By Jennifer Janviere
This past December, I was among the lucky few Americans who are able to travel to Cuba legally via an academic research license. I went to the country on a week-long tour as a member of a group of educators. The tour centered around the Cuban educational system, and during this trip we were able to get an up close and personal look inside elementary schools, a teacher’s union, a local version of the Boys and Girls’ Club, the Latin American School of Medicine (ELAM) and even the University of Havana.
Highlights of the visit included seeing cultural sites of Havana and its many diverse neighborhoods, the National Art Museum and the Museum of Literacy (Cuba boasts a 97% literacy rate). When were weren’t visiting educational facilities, the group also viewed Jesuit churches in the squares of Old Havana and took a ferry across the Bay of Regla, (the center of Afro Cuban culture) where we learned about traditional Yoruba religions mixing with Catholicism to produce the modern day Santeria religion.
The trip was also a valuable opportunity to talk with many people that we as Americans don’t often get to meet, and to learn about their daily lives, hopes, aspirations and struggles. The visit reaffirmed the realization that there are more similarities that unite us as people than differences that separate us, and gave me hope for the future of diplomatic relations between our two nations.

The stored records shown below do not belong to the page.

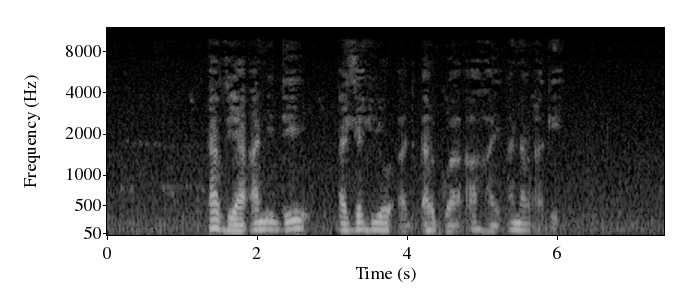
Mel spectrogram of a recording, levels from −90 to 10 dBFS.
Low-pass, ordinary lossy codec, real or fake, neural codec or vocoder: 9.9 kHz; MP3, 48 kbps; fake; vocoder, 22.05 kHz, 80 mel bands, Vocos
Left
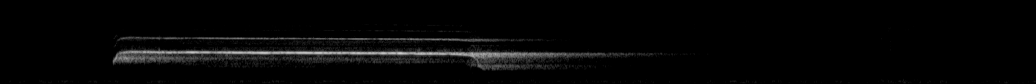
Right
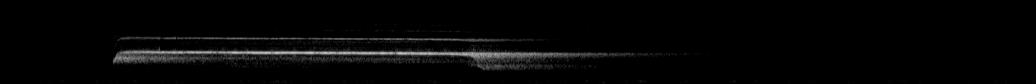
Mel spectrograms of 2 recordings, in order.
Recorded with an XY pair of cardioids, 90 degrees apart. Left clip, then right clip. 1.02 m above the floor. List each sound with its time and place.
1.1 s a scream: 30° left, 0.9 m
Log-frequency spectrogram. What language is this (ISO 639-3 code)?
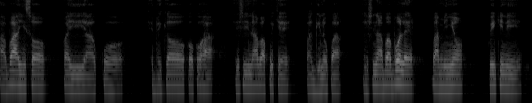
ala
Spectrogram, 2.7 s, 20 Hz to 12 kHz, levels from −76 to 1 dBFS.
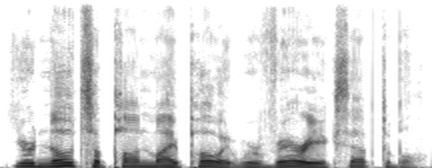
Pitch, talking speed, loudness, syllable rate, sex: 155 Hz, 175 wpm, -16 LUFS, 5.9 syllables/s, male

Jennifer Janviere is a multimedia specialist and instructor in the Diederich College of Communication at Marquette University.